Be realistic. Yes, Extreme Couponing encouraged me to start clipping coupons, but that show is unrealistic! There is no possible way that you will checkout with a total before coupons over $500, and walk out of the store paying absolutely nothing.
Start your coupon journey by focusing on one or two stores. To make things easier, Coupons Over Cash focuses on CVS, Safeway, and Target deals, as I think these are the easiest for beginners. Each store is unique and provides different incentives, which helps make your Out of Pocket (OOP) less!
Know the store’s coupon policy. There have been multiple times when I’ve checked out at a store and the cashier didn’t know the store’s coupon policy. In these situations, it’s best to keep a printed copy in your coupon binder, or bookmark it on your phone.
Know the difference between “per transaction” and “per purchase.” At the bottom of most coupons, it will mention limit one per purchase or one per transaction. One per purchase refers to the purchase of an individual item. For example, you plan to purchase four tubes of Colgate toothpaste. If the Colgate coupon said limit one per purchase, you could use four coupons because you are purchasing four of the same item. One per transaction refers to the entirety of what you’re buying. Similarly, if you were buying four tubes of Colgate toothpaste, and the Colgate coupon said limit one per transaction, you could only use one coupon. An entire transaction consists of multiple purchases.
Keep your coupons organized. I have arranged my coupons MULTIPLE different ways. I started with the binder method, then switched to a “clip as needed” policy. Find what works best for you.
Buy only what the coupon states. If a coupon is for $2 off Lysol toilet bowl cleaner, don’t try to use it on Lysol disinfectant spray. Some dishonest couponers will try to do this and assume that because the coupon didn’t *beep* at the register, then it is okay. This is actually considered coupon misuse. What would be acceptable is if the coupon said $2 off ANY Lysol product.
Don’t be afraid to try new brands. I’ll admit, I used to be loyal to specific brands. I’m talking to you Charmin Ultra Soft toilet paper. If an item is free (or extremely cheap), don’t be afraid to branch out. I mean, all brands of toilet paper do do the same thing, pun intended.
If you can’t use it or donate it, don’t buy it. All too often, some couponers will do a deal only because they have the coupons for that item, and never use what they bought. If you cannot use it, or donate it, it’ll just clutter your home.
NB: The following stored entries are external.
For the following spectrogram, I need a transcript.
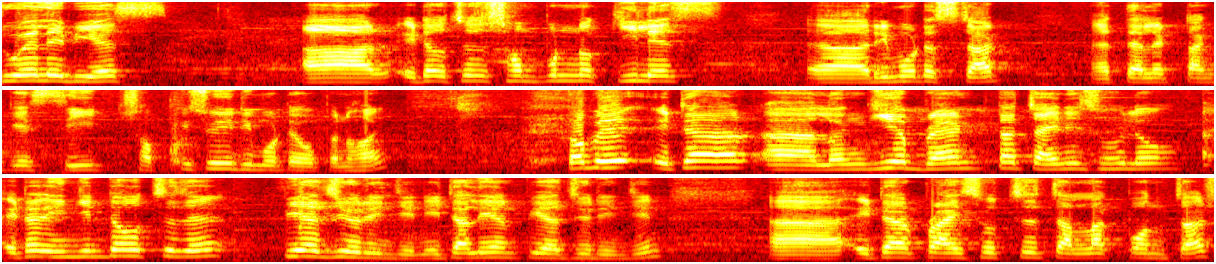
ডুয়েল এবিএস আর এটা হচ্ছে সম্পূর্ণ কিলেস রিমোট স্টার্ট তেলের টাঙ্কি সিট সব কিছুই রিমোটে ওপেন হয়। তবে এটার লংজিয়া ব্র্যান্ডটা চাইনিজ হলেও এটার ইঞ্জিনটা হচ্ছে যে পিয়াজিওর ইঞ্জিন ইটালিয়ান পিয়াজিওর ইঞ্জিন এটার প্রাইস হচ্ছে চার লাখ পঞ্চাশ।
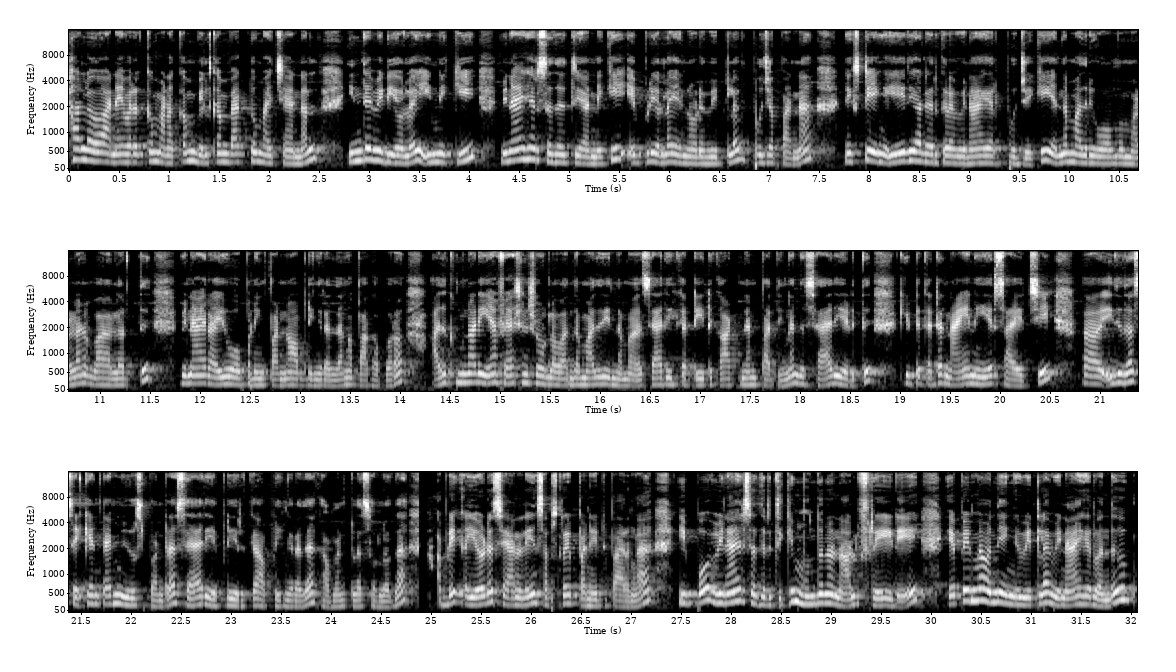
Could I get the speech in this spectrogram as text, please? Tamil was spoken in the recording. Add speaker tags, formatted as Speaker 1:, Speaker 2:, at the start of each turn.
Speaker 1: ஹலோ அனைவருக்கும் வணக்கம். Welcome back to my channel இந்த வீடியோவில் இன்றைக்கி விநாயகர் சதுர்த்தி அன்னைக்கு எப்படியெல்லாம் என்னோடய வீட்டில் பூஜை பண்ணேன் நெக்ஸ்ட்டு எங்கள் ஏரியாவில் இருக்கிற விநாயகர் பூஜைக்கு எந்த மாதிரி ஓமமெல்லாம் வளர்த்து விநாயகர் ஐ ஓப்பனிங் பண்ணோம் அப்படிங்கிறது தாங்க பார்க்க போகிறோம் அதுக்கு முன்னாடி ஏன் ஃபேஷன் ஷோவில் வந்த மாதிரி இந்த ம சாரீ கட்டிட்டு காட்டினேன்னு பார்த்தீங்கன்னா இந்த சாரீ எடுத்து கிட்டத்தட்ட நைன் இயர்ஸ் ஆயிடுச்சு. இதுதான் செகண்ட் டைம் யூஸ் பண்ணுறேன் சாரீ எப்படி இருக்குது அப்படிங்கிறத கமெண்ட்டில் சொல்லுங்கள் அப்படியே கையோட சேனலையும் சப்ஸ்கிரைப் பண்ணிட்டு பாருங்கள் இப்போது விநாயகர் சதுர்த்திக்கு முந்தின நாள் ஃப்ரைடே எப்பயுமே வந்து எங்கள் வீட்டில் விநாயகர் வந்து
Invest in a paper cutter. If you’re going to use a coupon binder, save yourself some time (and hand cramps) and get a paper cutter. You’ll thank me later.
Do you have any additional tips for beginners? If so, leave a comment below!